▶ **INFORMATION SHOWN**:
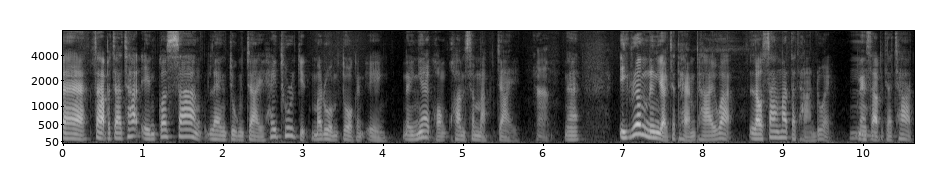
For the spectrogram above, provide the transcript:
ต่สหประชาชาติเองก็สร้างแรงจูงใจให้ธุรกิจมารวมตัวกันเอง ในแง่ของความสมัครใจครับนะอีกเรื่องหนึ่งอยากจะแถมท้ายว่าเราสร้างมาตรฐานด้วยในสหประชาชาติ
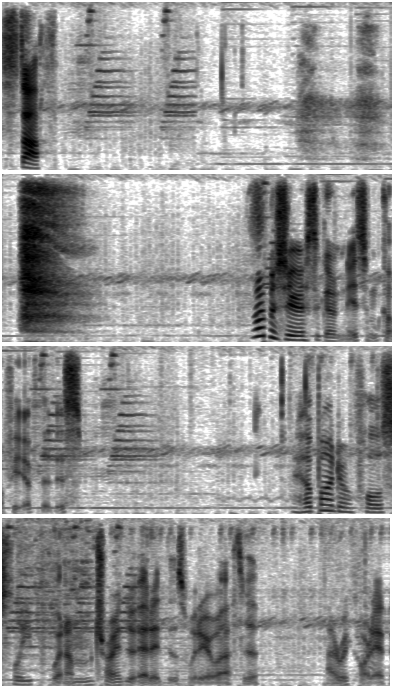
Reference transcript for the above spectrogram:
stuff. I'm seriously gonna need some coffee after this. I hope I don't fall asleep when I'm trying to edit this video after I record it.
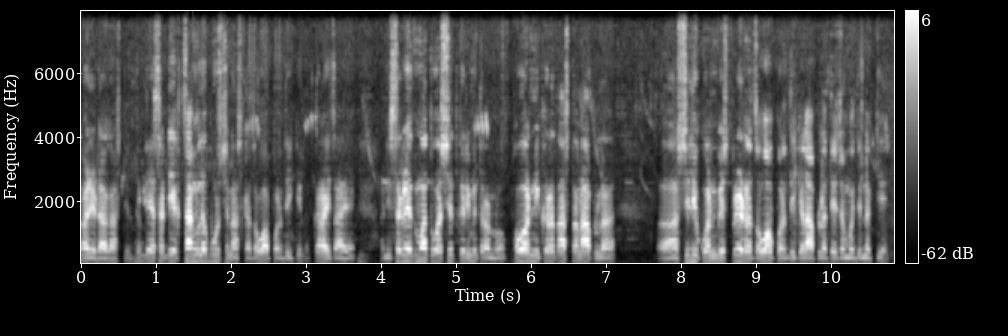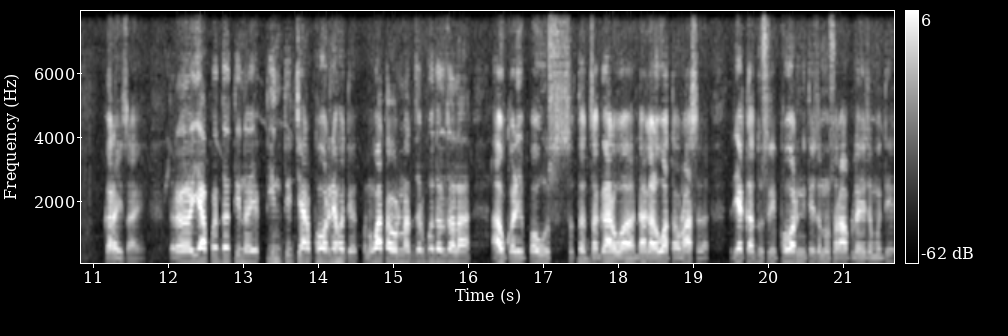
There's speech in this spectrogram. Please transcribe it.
काळे डाग असतील तर त्यासाठी एक चांगलं बुरशीनाशकाचा वापर देखील करायचा आहे. आणि सगळ्यात महत्त्वाचं शेतकरी मित्रांनो फवारणी करत असताना आपला सिलिकॉन बेस स्प्रेडरचा वापर देखील आपला त्याच्यामध्ये नक्की करायचा आहे. तर या पद्धतीनं एक तीन ते चार फवारण्या होत्यात पण वातावरणात जर बदल झाला अवकाळी पाऊस सततचा गारवा ढगाळ वातावरण असं तर एका दुसरी फवारणी त्याच्यानुसार आपल्या ह्याच्यामध्ये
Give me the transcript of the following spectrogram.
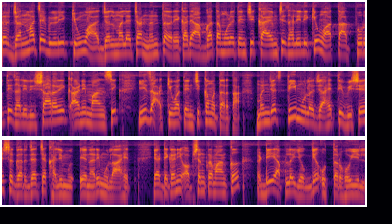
तर जन्माच्या वेळी वेळी किंवा जन्मल्याच्या नंतर एखाद्या अपघातामुळे त्यांची कायमची झालेली किंवा तात्पुरती झालेली शारीरिक आणि मानसिक इजा किंवा त्यांची कमतरता. म्हणजेच ती मुलं जी आहेत ती विशेष गरजाच्या खाली येणारी मुलं आहेत. या ठिकाणी ऑप्शन क्रमांक डी आपलं योग्य उत्तर होईल.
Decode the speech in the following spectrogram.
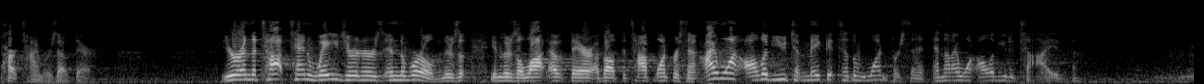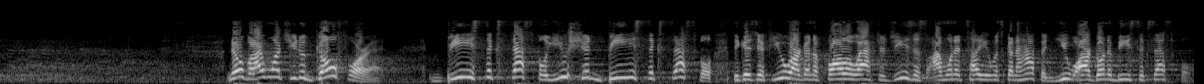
part timers out there. You're in the top 10 wage earners in the world. And there's a, you know, there's a lot out there about the top 1%. I want all of you to make it to the 1%, and then I want all of you to tithe. No, but I want you to go for it. Be successful. You should be successful. Because if you are going to follow after Jesus, I want to tell you what's going to happen. You are going to be successful.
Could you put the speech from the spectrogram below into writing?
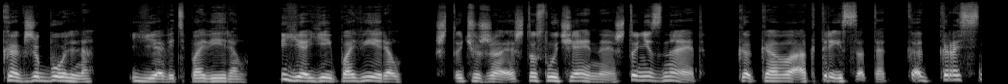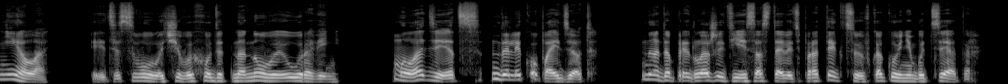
как же больно. Я ведь поверил. Я ей поверил, что чужая, что случайная, что не знает. Какова актриса-то, как краснела. Эти сволочи выходят на новый уровень. Молодец, далеко пойдет. Надо предложить ей составить протекцию в какой-нибудь театр.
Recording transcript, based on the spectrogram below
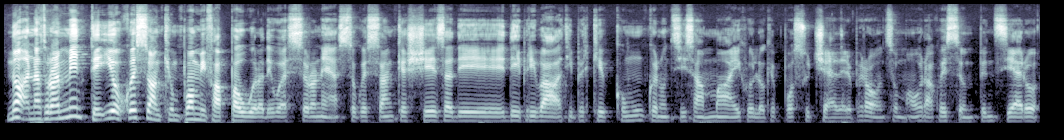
No, naturalmente io questo anche un po' mi fa paura, devo essere onesto, questa anche ascesa de- dei privati, perché comunque non si sa mai quello che può succedere, però insomma ora questo è un pensiero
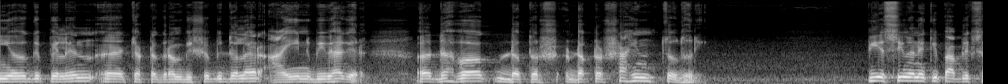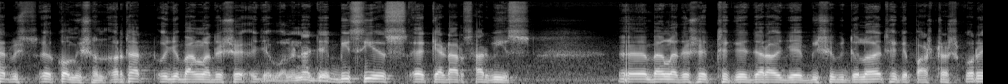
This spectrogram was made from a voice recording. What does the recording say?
নিয়োগ পেলেন চট্টগ্রাম বিশ্ববিদ্যালয়ের আইন বিভাগের অধ্যাপক doctor doctor Shahin Chowdhury. PSC মানে কি পাবলিক সার্ভিস কমিশন অর্থাৎ ওই যে বাংলাদেশে ওই যে বলে না যে বিসিএস ক্যাডার সার্ভিস বাংলাদেশের থেকে যারা ওই যে বিশ্ববিদ্যালয় থেকে পাস টাস করে,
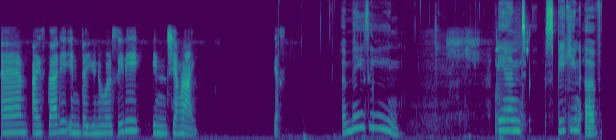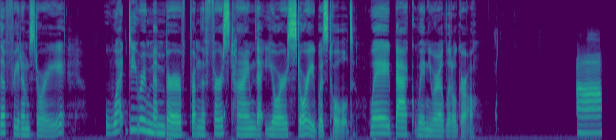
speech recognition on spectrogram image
and I study in the university in Chiang Rai. Yes. Amazing. And speaking of the freedom story, what do you remember from the first time that your story was told? Way back when you were a little girl. Uh,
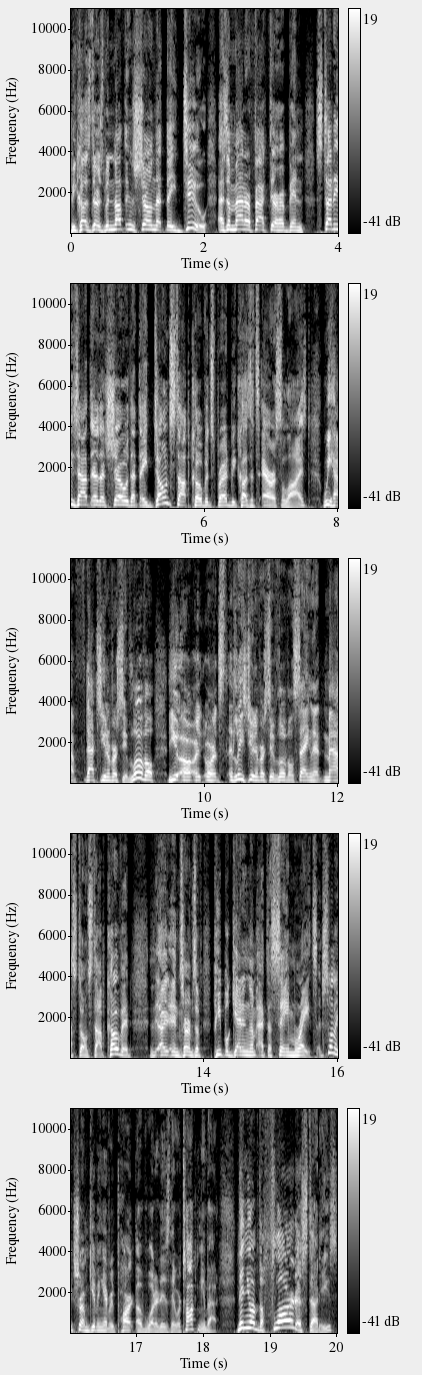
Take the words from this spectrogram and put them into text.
because there's been nothing shown that they do. As a matter of fact, there have been studies out there that show that they don't stop COVID spread because it's aerosolized. We have that's University of Louisville, you, or, or at least University of Louisville saying that masks don't stop COVID uh, in terms of people getting them at the same rates. I just want to make sure I'm giving every part of what it is they were talking about. Then you have the Florida studies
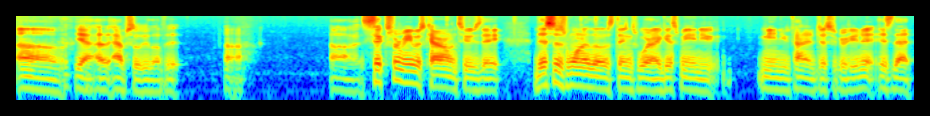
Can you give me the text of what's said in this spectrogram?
Uh, yeah, I absolutely loved it. Uh, uh, six for me was Carol and Tuesday. This is one of those things where I guess me and you me and you kind of disagree in it is that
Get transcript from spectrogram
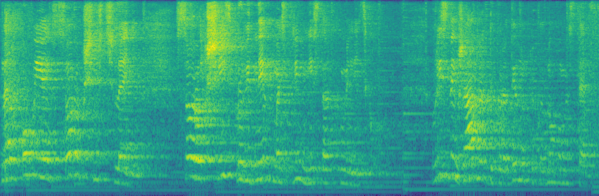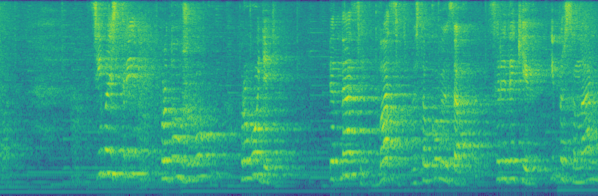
нараховує 46 членів, 46 провідних майстрів міста Хмельницького в різних жанрах декоративно-прикладного мистецтва. Ці майстри впродовж року проводять 15-20 виставкових заходів, серед яких і персональні,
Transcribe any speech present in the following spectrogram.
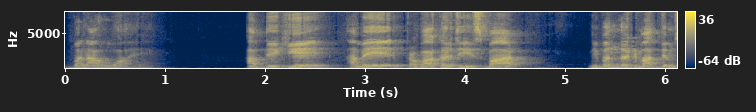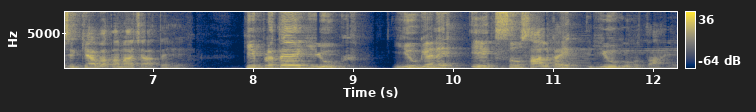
बना हुआ है। अब देखिए, हमें प्रभाकर जी इस बार निबंध के माध्यम से क्या बताना चाहते हैं कि प्रत्येक युग युग यानी एक सौ साल का एक युग होता है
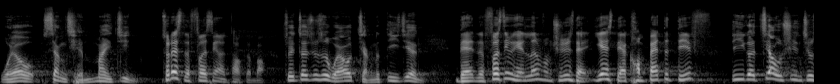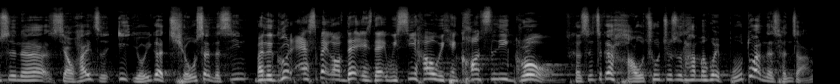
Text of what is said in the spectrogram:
我要向前迈进。 So that's the first thing I talk about. 所以这就是我要讲的第一件。 That the first thing we can learn from children is that yes, they are competitive, 第一个教训就是呢，小孩子一有一个求胜的心，but the good aspect of that is that we see how we can constantly grow. 可是这个好处就是他们会不断的成长。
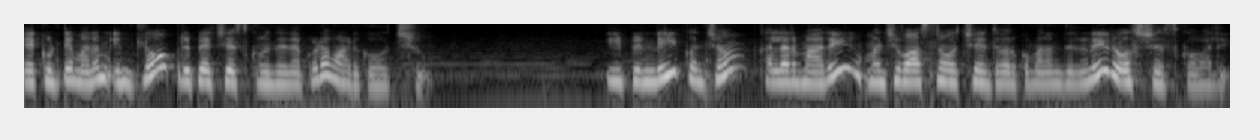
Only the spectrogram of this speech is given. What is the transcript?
లేకుంటే మనం ఇంట్లో ప్రిపేర్ చేసుకునేదైనా కూడా వాడుకోవచ్చు. ఈ పిండి కొంచెం కలర్ మారి మంచి వాసన వచ్చేంత వరకు మనం దీనిని రోస్ట్ చేసుకోవాలి.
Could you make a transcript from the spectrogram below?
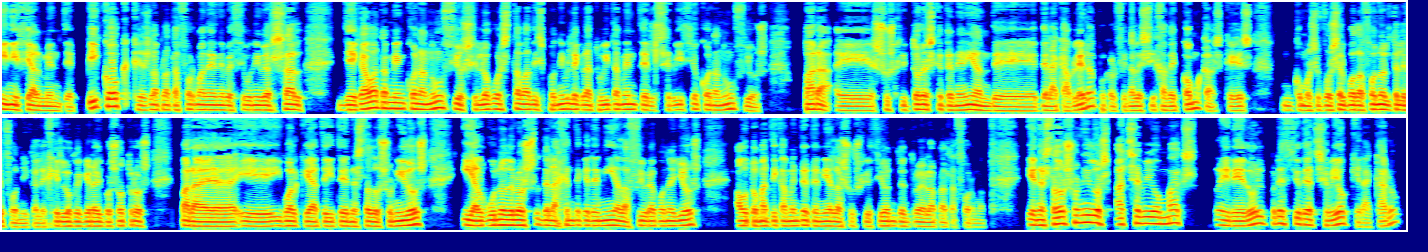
inicialmente. Peacock, que es la plataforma de NBC Universal, llegaba también con anuncios y luego estaba disponible gratuitamente el servicio con anuncios para eh, suscriptores que tenían de, de, la cablera, porque al final es hija de Comcast, que es como si fuese el Vodafone o el Telefónica. Elegir lo que queráis vosotros para, eh, igual que AT&T en Estados Unidos, y alguno de los de la gente que tenía la fibra con ellos automáticamente tenía la suscripción dentro de la plataforma. Y en Estados Unidos, HBO Max heredó el precio de HBO, que era caro,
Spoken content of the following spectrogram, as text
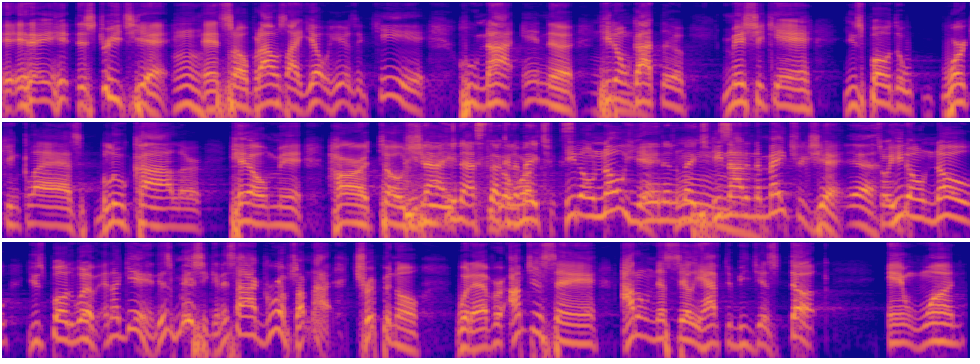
it ain't hit the streets yet. Mm. And so, but I was like, yo, here's a kid who not in the, he don't mm-hmm. got the Michigan, you supposed to working class, blue collar, helmet, hard toe shoes. not- he not stuck You in the work- matrix. He don't know yet. ain't in the matrix. He's not in the matrix yet. Yeah. So he don't know you supposed to whatever. And again, this is Michigan. This is how I grew up. So I'm not tripping on whatever. I'm just saying I don't necessarily have to be just stuck in one.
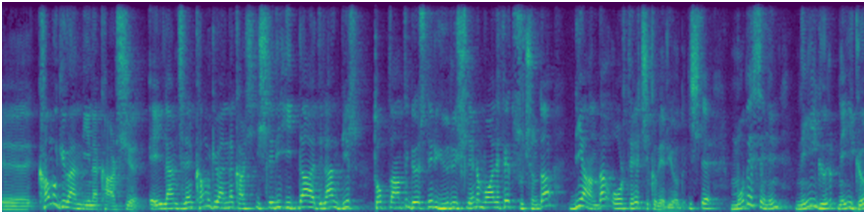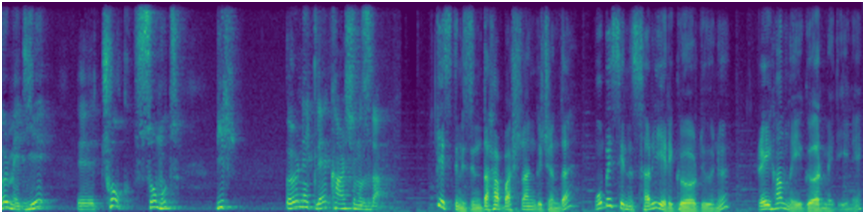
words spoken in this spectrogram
e, kamu güvenliğine karşı eylemcilerin kamu güvenliğine karşı işlediği iddia edilen bir toplantı gösteri yürüyüşlerine muhalefet suçunda bir anda ortaya çıkıveriyordu. İşte MOBESE'nin neyi görüp neyi görmediği e, çok somut bir örnekle karşımızda. Podcast'imizin daha başlangıcında Mobese'nin Sarıyer'i gördüğünü, Reyhanlı'yı görmediğini,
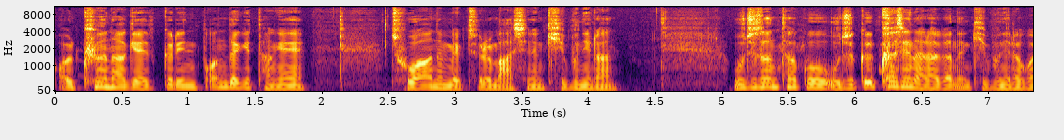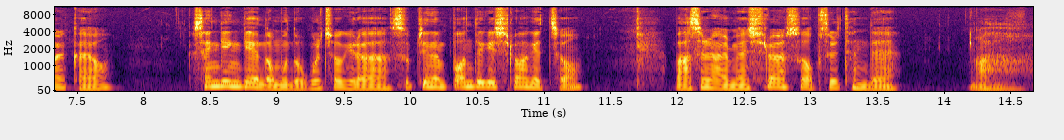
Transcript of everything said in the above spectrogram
얼큰하게 끓인 번데기탕에 좋아하는 맥주를 마시는 기분이란 우주선 타고 우주 끝까지 날아가는 기분이라고 할까요? 생긴 게 너무 노골적이라 습지는 번데기 싫어하겠죠? 맛을 알면 싫어할 수 없을 텐데. 아,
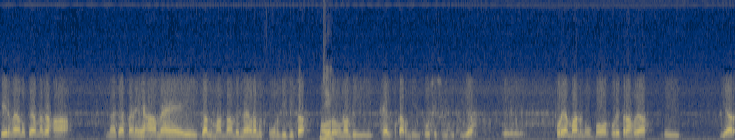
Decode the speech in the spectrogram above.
ਫਿਰ ਮੈਂ ਉਹਨੂੰ ਕਿਹਾ ਮੈਂ ਕਿਹਾ ਹਾਂ। ਮੈਂ ਕਿਹਾ ਭੈਣੇ ਹਾਂ ਮੈਂ ਇਹ ਗੱਲ ਮੰਨਦਾ ਵੀ ਮੈਂ ਉਹਨਾਂ ਨੂੰ ਫੋਨ ਵੀ ਕੀਤਾ। ਔਰ ਉਹਨਾਂ ਦੀ ਹੈਲਪ ਕਰਨ ਦੀ ਕੋਸ਼ਿਸ਼ ਵੀ ਕੀਤੀ ਆ। ਤੇ ਥੋੜਿਆ ਮਨ ਨੂੰ ਬਹੁਤ ਬੁਰੇ ਤਰ੍ਹਾਂ ਹੋਇਆ ਵੀ ਯਾਰ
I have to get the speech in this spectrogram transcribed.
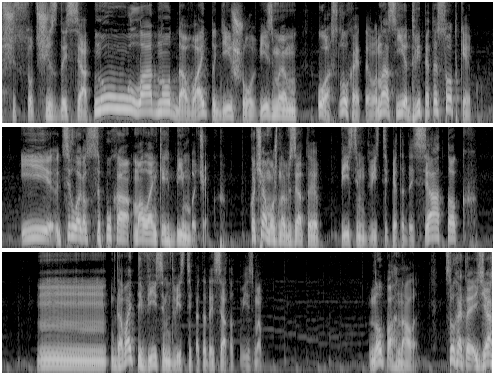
660. Ну, ладно, давай тоді що, візьмем. О, слухайте, у нас є дві п'ятисотки і ціла розсипуха маленьких бімбочок. Хоча можна взяти 8 250-ок. Давайте 8 250-ок візьмемо. Ну, погнали. Слухайте, я,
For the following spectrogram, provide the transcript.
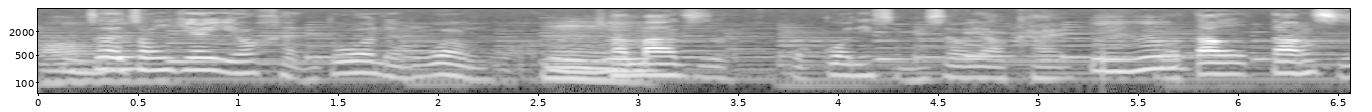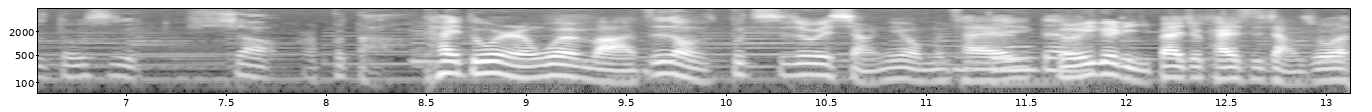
哦，这中间有很多人问我，嗯，川八字。火锅你什么时候要开？嗯、我到当时都是笑而不答。太多人问吧，这种不吃就会想念。我们才隔一个礼拜就开始讲说，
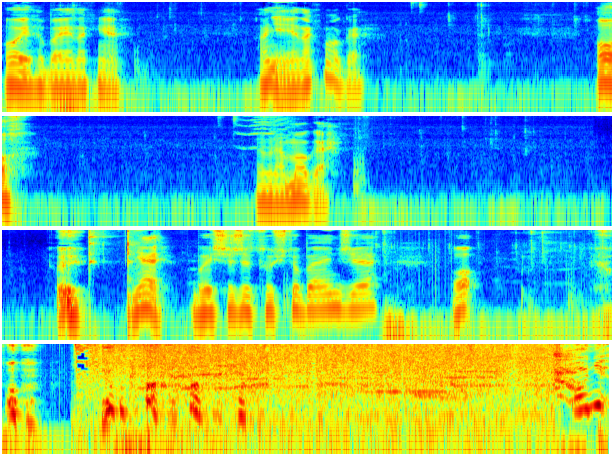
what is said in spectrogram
Oj, chyba jednak nie. A nie, jednak mogę. O! Dobra, mogę. Nie, boję się, że coś tu będzie. O! O! O, nie!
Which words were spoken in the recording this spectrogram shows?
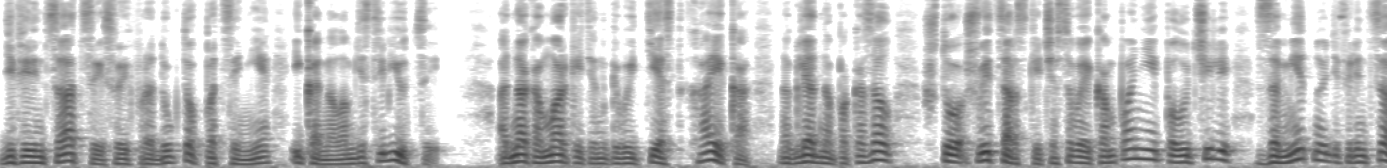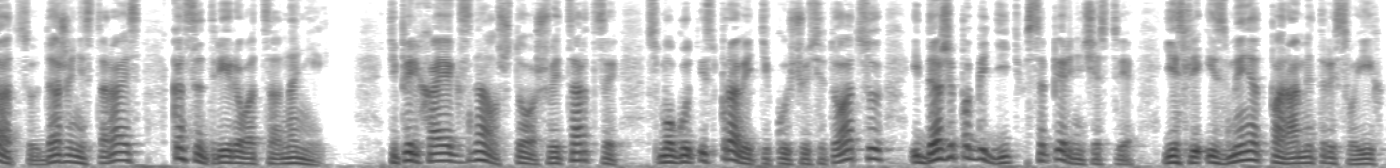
дифференциации своих продуктов по цене и каналам дистрибьюции. Однако маркетинговый тест Хайека наглядно показал, что швейцарские часовые компании получили заметную дифференциацию, даже не стараясь концентрироваться на ней. Теперь Хайек знал, что швейцарцы смогут исправить текущую ситуацию и даже победить в соперничестве, если изменят параметры своих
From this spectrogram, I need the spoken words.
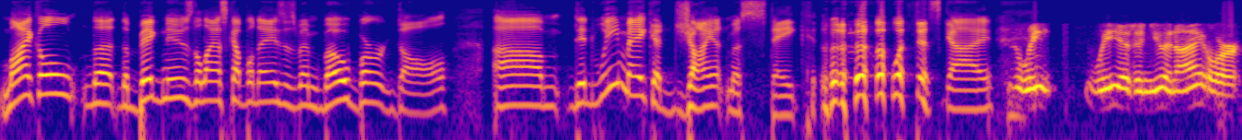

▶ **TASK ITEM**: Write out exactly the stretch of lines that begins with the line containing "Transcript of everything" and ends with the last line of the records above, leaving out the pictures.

▶ **SOLUTION**:
Transcript of everything said in the above spectrogram
얼큰하게 끓인 번데기탕에 좋아하는 맥주를 마시는 기분이란 우주선 타고 우주 끝까지 날아가는 기분이라고 할까요? 생긴 게 너무 노골적이라 습지는 번데기 싫어하겠죠? 맛을 알면 싫어할 수 없을 텐데. 아,
Decode the speech in the spectrogram above.
ਫਿਰ ਮੈਂ ਉਹਨੂੰ ਕਿਹਾ ਮੈਂ ਕਿਹਾ ਹਾਂ। ਮੈਂ ਕਿਹਾ ਭੈਣੇ ਹਾਂ ਮੈਂ ਇਹ ਗੱਲ ਮੰਨਦਾ ਵੀ ਮੈਂ ਉਹਨਾਂ ਨੂੰ ਫੋਨ ਵੀ ਕੀਤਾ। ਔਰ ਉਹਨਾਂ ਦੀ ਹੈਲਪ ਕਰਨ ਦੀ ਕੋਸ਼ਿਸ਼ ਵੀ ਕੀਤੀ ਆ। ਤੇ ਥੋੜਿਆ ਮਨ ਨੂੰ ਬਹੁਤ ਬੁਰੇ ਤਰ੍ਹਾਂ ਹੋਇਆ ਵੀ ਯਾਰ
I have to get the speech in this spectrogram transcribed.
660. Ну, ладно, давай тоді що, візьмем. О, слухайте, у нас є дві п'ятисотки і ціла розсипуха маленьких бімбочок. Хоча можна взяти 8 250-ок. Давайте 8 250-ок візьмемо. Ну, погнали. Слухайте, я,
For the following spectrogram, provide the transcript.
哦，这中间有很多人问我，嗯，川八字。火锅你什么时候要开？嗯、我到当时都是笑而不答。太多人问吧，这种不吃就会想念。我们才隔一个礼拜就开始讲说，
what is said in spectrogram
Oj, chyba jednak nie. A nie, jednak mogę. O! Dobra, mogę. Nie, boję się, że coś tu będzie. O! O! O, nie!
Which words were spoken in the recording this spectrogram shows?
дифференциации своих продуктов по цене и каналам дистрибьюции. Однако маркетинговый тест Хайека наглядно показал, что швейцарские часовые компании получили заметную дифференциацию, даже не стараясь концентрироваться на ней. Теперь Хайек знал, что швейцарцы смогут исправить текущую ситуацию и даже победить в соперничестве, если изменят параметры своих
From this spectrogram, I need the spoken words.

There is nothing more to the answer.